The centrality of the empirical experience is even more visible in the following papers. Pablo Piquinela and Gonzalo Correa discuss the construction of a tent of the Uruguayan Solidarity Economy Network (USEN) and, in doing so, they adopt the concept of ‘cosmogram’ to account for the inextricable relation between commoning practices and the human and non-human entities that make them up. Ileana Apostol and Panos Antoniadis bring the empirical investigation even further, describing a case of participatory design of a new urban space in Zurich, Switzerland, considered as a commons since its conceptualization. Rodolfo Hernand-Pérez focuses on the production of scientific knowledge as a commons, taking the case of citizen science in China as the object of his investigation. Finally, Andrea Gaspar helps us going recursively further, focusing on the professional figure of the interaction designer, the ones who have a crucial skill set in designing the infrastructures we rely upon as commons, and she discusses the working conditions of interactions designers in the light of their required flexibility – being both flexibility to adjust to the wicked problems of design and the precarity of unstable working conditions. 

The papers included in this special issue revolve around and expand the word ‘meeting’ that has generated this collection, allowing us to realize that our “things” (being them concepts, methods, as well as the very mundane tools through which we make a living) can be themselves practical experiences of commoning and political engagement. Thinking with Leigh Star, the papers we present offer an angle of vision according to which the relations of people-things-technologies can be considered not only as an object naturalized in one centered world (such as the objects of Western science), but mainly as “heralds of other worlds, and of a wildness that can offset our naturalizations in liberatory ways” (Star, 1994).


This special issue would not have been possible without the voluntary work of the reviewers. We want to thank all of them, Mako Hill, Liesbeth Huybrechts, Stefania Milan, Midas Nouwens, Linda Tonolli, as well as the ones who have preferred to remain anonymous.

This project has received funding from the European Research Council (ERC) under the European Union’s Horizon 2020 research and innovation programme (grant agreement No 740548).


Farias, I. (2016) A collaborative turn in STS? EASST Review, 35(3), 4-5.

Star, S. L. (1994). Misplaced Concretism and Concrete Situations: Feminism, Method and Information Technology, presented at the Gender, Culture.
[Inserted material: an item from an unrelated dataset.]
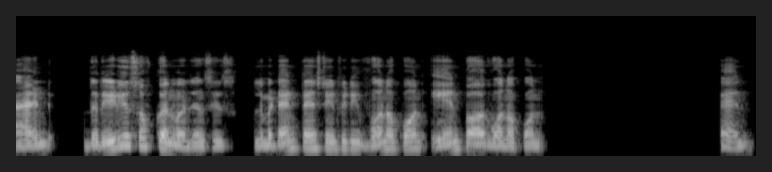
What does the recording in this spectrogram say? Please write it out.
And the radius of convergence is limit n tends to infinity 1 upon n power 1 upon n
In Nature Workshop at Århus University, Århus, Denmark. Republished in Bowker, G. C., Timmermans, S., Clarke, A. E., & Balka, E. (Eds.). (2016). Boundary objects and beyond: Working with Leigh Star, pp. 143–167. MIT Press